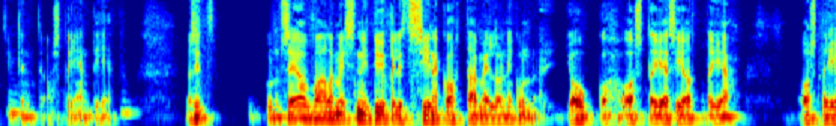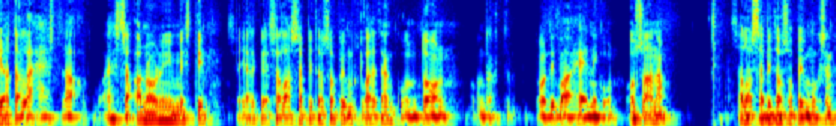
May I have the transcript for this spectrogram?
sitten ostajien tieto. No sitten kun se on valmis, niin tyypillisesti siinä kohtaa meillä on niin kuin joukko ostajia, sijoittajia, ostajia, joita lähestytään alkuvaiheessa anonyymisti. Sen jälkeen salassapitosopimus laitetaan kuntoon kontaktointivaiheen niin kuin osana salassapitosopimuksen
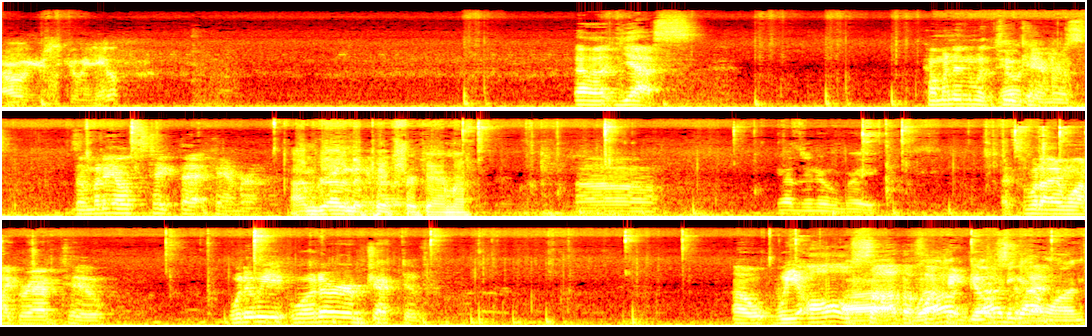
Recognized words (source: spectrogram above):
Oh, you're Scooby Doo? Uh, yes. Coming in with two Noted. cameras. Somebody else take that camera. I'm grabbing the picture camera. Uh, You guys are doing great. that's what I want to grab too. What do we? What our objective? Oh, we all saw Uh, the well, fucking you ghost already got one.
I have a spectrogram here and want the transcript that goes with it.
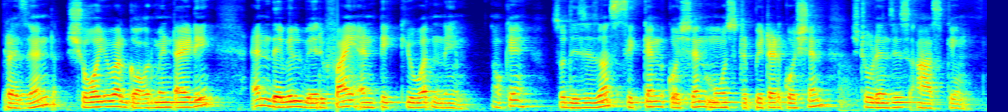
present show your government id and they will verify and tick your name. Okay? So this is a second question most repeated question students is asking.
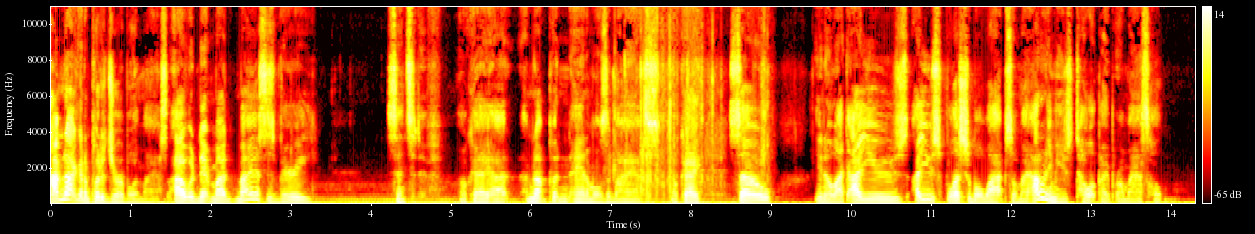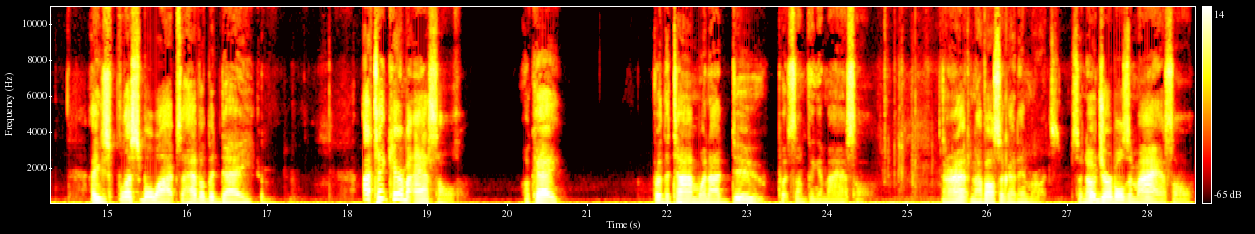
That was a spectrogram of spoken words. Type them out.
am not going to put a gerbil in my ass. I would, my, my ass is very sensitive. Okay. I, I'm not putting animals in my ass. Okay. So, you know, like I use I use flushable wipes on my I don't even use toilet paper on my asshole. I use flushable wipes. I have a bidet. I take care of my asshole. Okay? For the time when I do put something in my asshole. All right? And I've also got hemorrhoids. So no gerbils in my asshole.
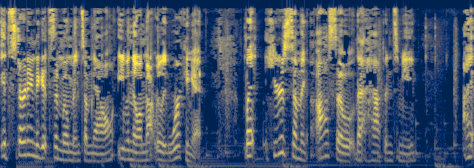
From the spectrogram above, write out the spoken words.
it's starting to get some momentum now, even though I'm not really working it. But here's something also that happened to me. I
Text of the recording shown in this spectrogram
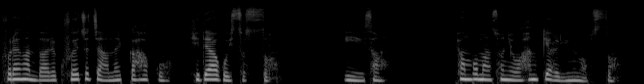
불행한 나를 구해주지 않을까 하고 기대하고 있었어. 이 이상 평범한 소녀와 함께할 이유는 없어.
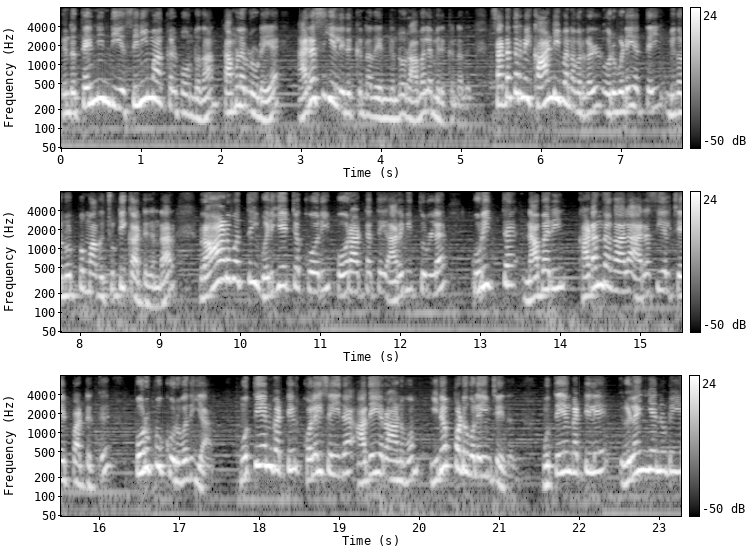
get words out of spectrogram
இன்று தென்னிந்திய சினிமாக்கள் போன்றுதான் தமிழர்களுடைய அரசியல் இருக்கின்றது என்கின்ற ஒரு அவலம் இருக்கின்றது. சட்டத்தரணி காண்டிபன் அவர்கள் ஒரு விடயத்தை மிக நுட்பமாக சுட்டிக்காட்டுகின்றார். ராணுவத்தை வெளியேற்ற கோரி போராட்டத்தை அறிவித்துள்ள குறித்த நபரின் கடந்த கால அரசியல் செயற்பாட்டுக்கு பொறுப்பு கூறுவது யார்? முத்தியன்கட்டில் கொலை செய்த அதே ராணுவம் இனப்படுகொலையும் செய்தது. முத்தையங்கட்டிலே இளைஞனுடைய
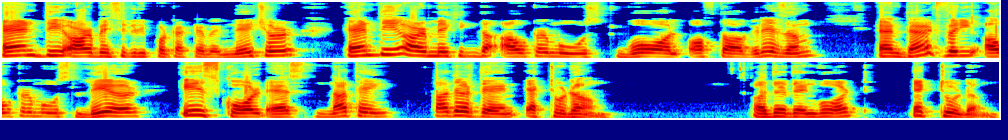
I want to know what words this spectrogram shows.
and they are basically protective in nature and they are making the outermost wall of the organism and that very outermost layer is called as nothing other than ectoderm. Other than what? Ectoderm.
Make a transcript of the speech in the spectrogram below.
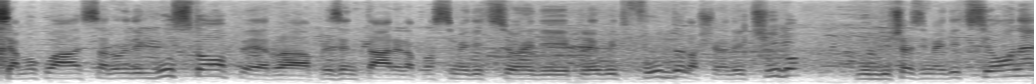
Siamo qua al Salone del Gusto per eh, presentare la prossima edizione di Play With Food, la scena del cibo, l'undicesima edizione.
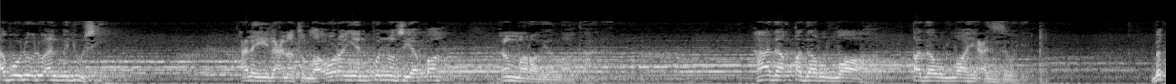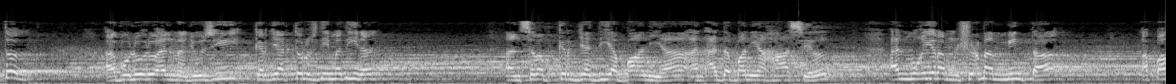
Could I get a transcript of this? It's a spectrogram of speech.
أبو لؤلؤ المجوسي. عليه لعنة الله. وراني ينبنه سيابا. عمر رضي الله تعالى هذا قدر الله. قدر الله عز وجل. بتقول Abu Lulu Al-Majusi kerja terus di Madinah an sebab kerja dia bania an ada bania hasil Al-Mughirah bin Syu'bah minta apa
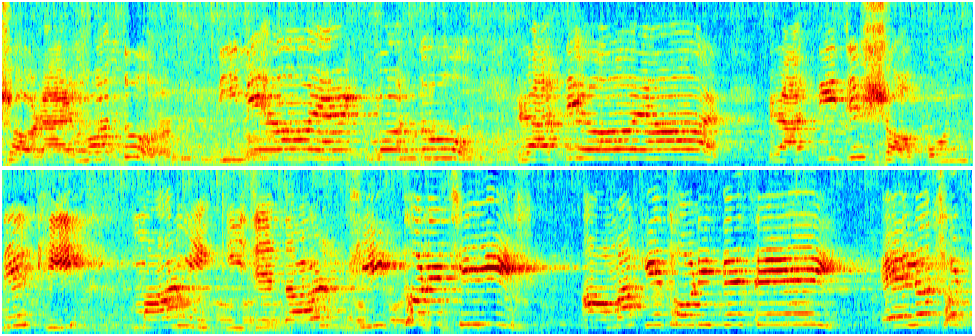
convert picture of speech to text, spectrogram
ছড়ার মতো দিনে হয় এক মতো রাতে হয় আর যে স্বপন দেখি মা কি যে তার ঠিক ধরেছিস? আমাকে ধরিতে দেই এলো ছোট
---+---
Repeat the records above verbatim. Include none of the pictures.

May I have the transcript for this spectrogram?
sitten ostajien tieto. No sitten kun se on valmis, niin tyypillisesti siinä kohtaa meillä on niin kuin joukko ostajia, sijoittajia, ostajia, joita lähestytään alkuvaiheessa anonyymisti. Sen jälkeen salassapitosopimus laitetaan kuntoon kontaktointivaiheen niin kuin osana salassapitosopimuksen
Recognized words (source: spectrogram above):
Oh, you're Scooby Doo? Uh, yes. Coming in with two Noted. cameras. Somebody else take that camera. I'm grabbing the picture camera. Uh, You guys are doing great. that's what I want to grab too. What do we? What our objective? Oh, we all saw Uh, the well, fucking you ghost already got one.
I have a spectrogram here and want the transcript that goes with it.
present show your government id and they will verify and tick your name. Okay? So this is a second question most repeated question students is asking.
That was a spectrogram of spoken words. Type them out.
am not going to put a gerbil in my ass. I would, my, my ass is very sensitive. Okay. I, I'm not putting animals in my ass. Okay. So, you know, like I use I use flushable wipes on my I don't even use toilet paper on my asshole. I use flushable wipes. I have a bidet. I take care of my asshole. Okay? For the time when I do put something in my asshole. All right? And I've also got hemorrhoids. So no gerbils in my asshole.
From the spectrogram above, write out the spoken words.
it's starting to get some momentum now, even though I'm not really working it. But here's something also that happened to me. I
Text of the recording shown in this spectrogram
불행한 나를 구해주지 않을까 하고 기대하고 있었어. 이 이상 평범한 소녀와 함께할 이유는 없어.
get words out of spectrogram
இன்று தென்னிந்திய சினிமாக்கள் போன்றுதான் தமிழர்களுடைய அரசியல் இருக்கின்றது என்கின்ற ஒரு அவலம் இருக்கின்றது. சட்டத்தரணி காண்டிபன் அவர்கள் ஒரு விடயத்தை மிக நுட்பமாக சுட்டிக்காட்டுகின்றார். ராணுவத்தை வெளியேற்ற கோரி போராட்டத்தை அறிவித்துள்ள குறித்த நபரின் கடந்த கால அரசியல் செயற்பாட்டுக்கு பொறுப்பு கூறுவது யார்? முத்தியன்கட்டில் கொலை செய்த அதே ராணுவம் இனப்படுகொலையும் செய்தது. முத்தையங்கட்டிலே இளைஞனுடைய
I want to know what words this spectrogram shows.
and they are basically protective in nature and they are making the outermost wall of the organism and that very outermost layer is called as nothing other than ectoderm. Other than what? Ectoderm.
Make a transcript of the speech in the spectrogram below.
Siamo qua al Salone del Gusto per eh, presentare la prossima edizione di Play With Food, la scena del cibo, l'undicesima edizione.
Could I get a transcript of this? It's a spectrogram of speech.
أبو لؤلؤ المجوسي. عليه لعنة الله. وراني ينبنه سيابا. عمر رضي الله تعالى هذا قدر الله. قدر الله عز وجل. بتقول Abu Lulu Al-Majusi kerja terus di Madinah an sebab kerja dia bania an ada bania hasil Al-Mughirah bin Syu'bah minta apa
convert picture of speech to text, spectrogram
ছড়ার মতো দিনে হয় এক মতো রাতে হয় আর যে স্বপন দেখি মা কি যে তার ঠিক ধরেছিস? আমাকে ধরিতে দেই এলো ছোট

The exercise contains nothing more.